Your business website is the first experience most customers will have with your company. This means that, in most cases, your website will make the difference between another sale or another loss. Growing your company requires consistent sales growth and, even more importantly, a loyal customer base who help promote your business by word of mouth.

You may find it crazy to imagine your customers holding all the power in a single tweet or Facebook post, but in today’s culture, social media and the internet are the driving force behind most businesses’ marketing.

Take a look at your site today. Do you have any of these four must-have features? If you do, how effective are they? How could you improve? Let’s start by covering these four principles and learn how to build a successful business website.

Safe and Secure

First and foremost, customers want to feel like their personal information is secure. You have to provide the proper means of identity protection to ensure that all of their transactions on your site are safe.

The first thing you want to cover is cybersecurity. Having active managed detection and response software will guard your site from any potential hackers and ensure that all shared data is kept safe and sound.

Customer-Oriented Design

Your website should be easy to navigate and seamlessly guide buyers through the sales funnel. Customer UX design is difficult for a novice to understand; after all, your business site is there to advertise your brand, so that’s what should be at the forefront of your layout, right?

Not so much. People know what they want; if they’ve landed on your site, chances are they don’t need to be convinced you have what they’re looking for. If you sell vitamins, for example, none of your site visitors are going to wind up on your page by mistake. They sought out vitamins or nutrition supplements and encountered your company.

Rather than trying to sell your business, use your website as a resource to demonstrate your product’s value and application. Focus on a customer-oriented design that lets visitors find exactly what they’re looking for on their own terms and makes it easy to interact with you directly or make a purchase.

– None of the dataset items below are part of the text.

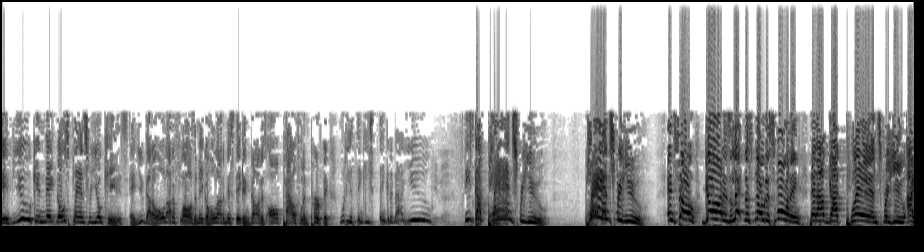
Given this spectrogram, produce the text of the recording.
If you can make those plans for your kids and you got a whole lot of flaws and make a whole lot of mistakes and God is all powerful and perfect, what do you think he's thinking about you? Amen. He's got plans for you. Plans for you. And so God is letting us know this morning that I've got plans for you. I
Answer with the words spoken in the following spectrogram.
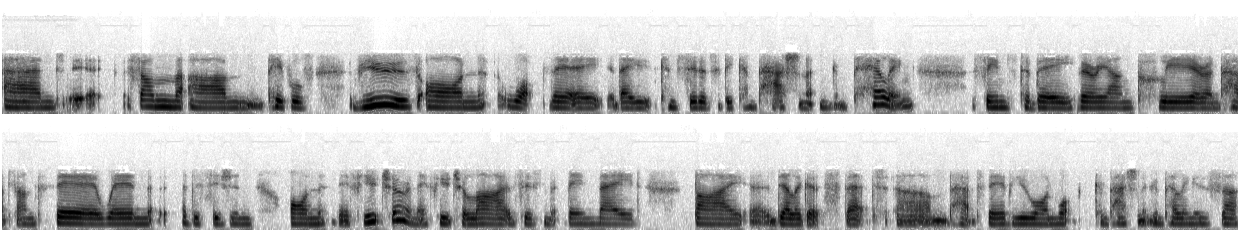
and eh, some um, people's views on what they they consider to be compassionate and compelling seems to be very unclear and perhaps unfair when a decision on their future and their future lives is being made by uh, delegates that um, perhaps their view on what compassionate compelling is uh,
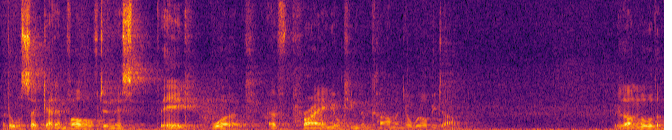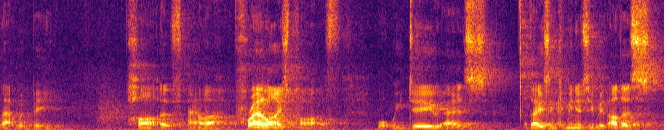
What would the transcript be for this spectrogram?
but also get involved in this big work of praying your kingdom come and your will be done. We long, Lord, that that would be part of our prayer lives, part of what we do as those in community with others,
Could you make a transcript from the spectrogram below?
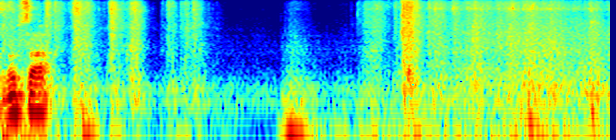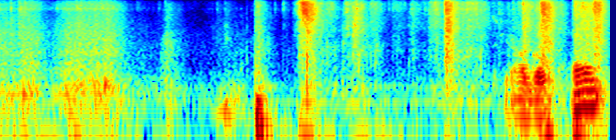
Musa. Thiago home.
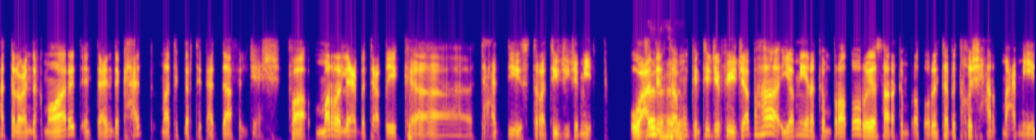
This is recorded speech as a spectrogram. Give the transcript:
حتى لو عندك موارد أنت عندك حد ما تقدر تتعداه في الجيش. فمرة لعبة تعطيك آه، تحدي استراتيجي جميل. وعاد أنت حلو. ممكن تيجي في جبهة يمينك إمبراطور ويسارك إمبراطور. أنت بتخش حرب مع مين؟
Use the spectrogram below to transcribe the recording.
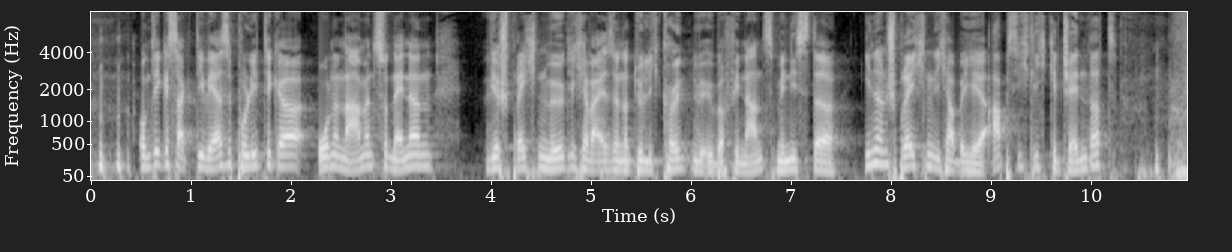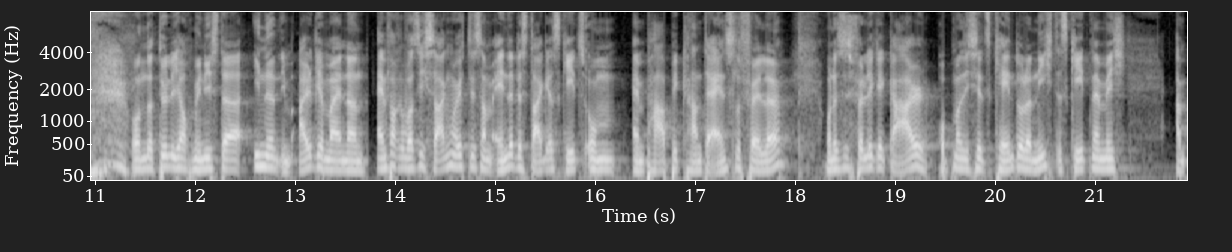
und wie gesagt, diverse Politiker, ohne Namen zu nennen, wir sprechen möglicherweise, natürlich könnten wir über FinanzministerInnen sprechen. Ich habe hier absichtlich gegendert. Und natürlich auch MinisterInnen im Allgemeinen. Einfach, was ich sagen möchte, ist, am Ende des Tages geht es um ein paar bekannte Einzelfälle. Und es ist völlig egal, ob man das jetzt kennt oder nicht. Es geht nämlich am,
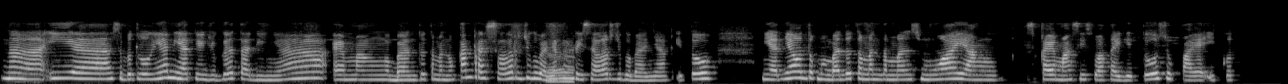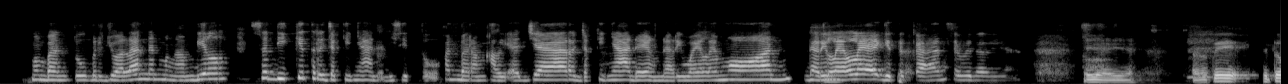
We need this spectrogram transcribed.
Nah, iya, sebetulnya niatnya juga tadinya emang ngebantu teman kan reseller juga banyak kan, reseller juga banyak. Itu niatnya untuk membantu teman-teman semua yang kayak mahasiswa kayak gitu supaya ikut membantu berjualan dan mengambil sedikit rezekinya ada di situ. Kan barangkali aja rezekinya ada yang dari Whey Lemon, dari Hmm. lele gitu kan sebenarnya. Iya, iya. Berarti itu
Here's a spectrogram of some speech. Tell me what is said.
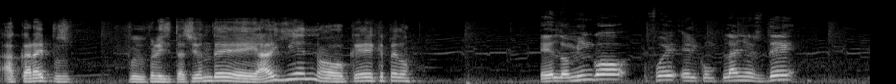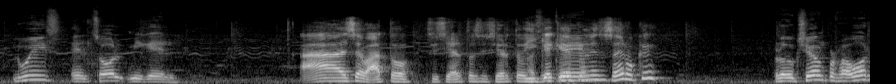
Ah, caray, pues, pues felicitación de alguien o qué, qué pedo. El domingo fue el cumpleaños de Luis El Sol Miguel. Ah, ese vato. Sí, cierto, sí, cierto. ¿Y Así qué, que- qué planeas hacer o qué? Producción, por favor,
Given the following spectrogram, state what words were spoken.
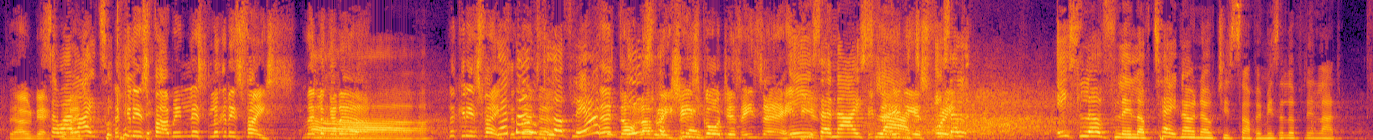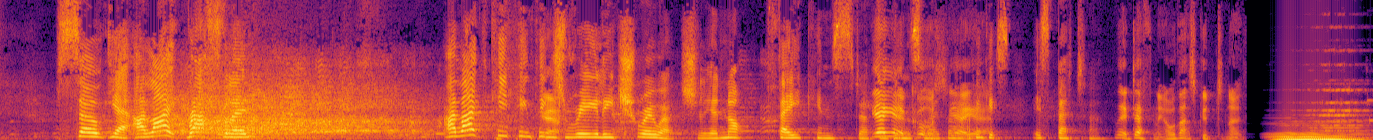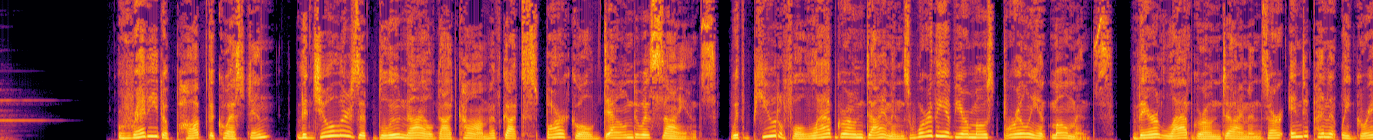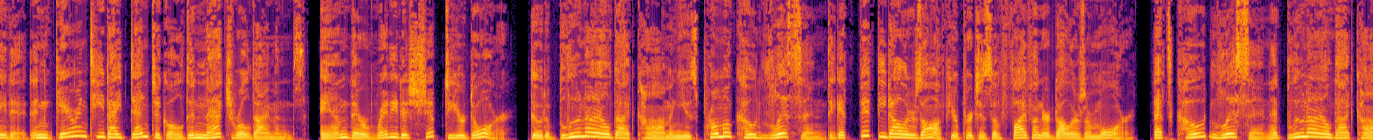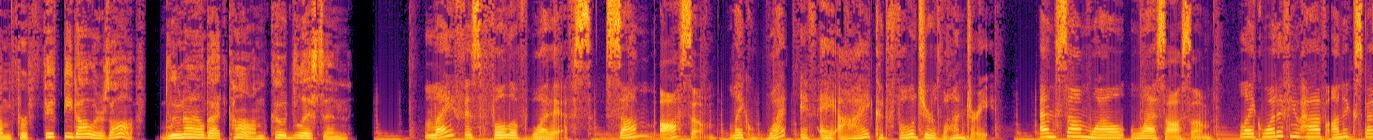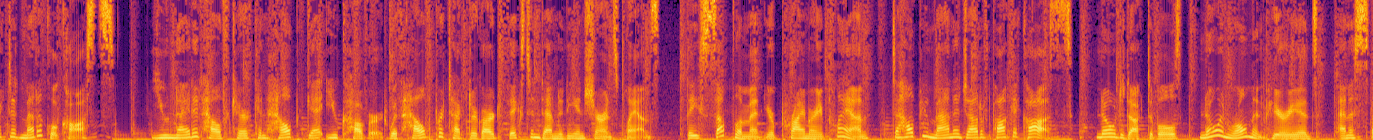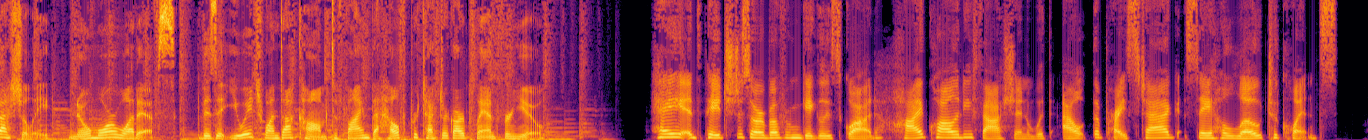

Caring Content

Gone are the days of blogs packed with keywords just for SEO. Today, content is ranked by Google based off its value. You should still follow the latest SEO practices in 2018, but you shouldn’t be writing content just for the sake of hitting some targets.

Instead, ask yourself what you’d want to know as a customer. Tap into your industry at large and write thoughtful, helpful content that provides information and solutions to your customers’ problems. You can even take things a step further and write about subjects in your market that offer unique insights and information to your blog readers without trying to sell them something.

When you publish genuine content, you boost your business’s authenticity. People are far more likely to engage with a business that prioritizes passion over product placement.

Easy Access to Communication

Make sure that your site has an easy way to contact you. Typically, this is at the bottom of every page on your site, but you can also include a “Contact” tab on your navigation menu or even sidebar widgets that allow people to reach out on social media.

The Most Valuable Asset of Any Business Website

Your website should always focus on what matters most: the customer. Advertising is great, but at the end of the day, your success doesn’t lie in your ability to sell; your business’s prosperity rests in the hands of customers who see its value and come back for more.

It’s not always easy demonstrating how valuable your business is without getting super “salesy”. By following the four principles above, you can turn your business website into a resource for your customers that answers questions, provides solutions and guides them clearly and compassionately through the sales funnel. A good business website doesn’t just sell something: It starts a relationship.                                                                                                                                                                                      By:  Walter Bodell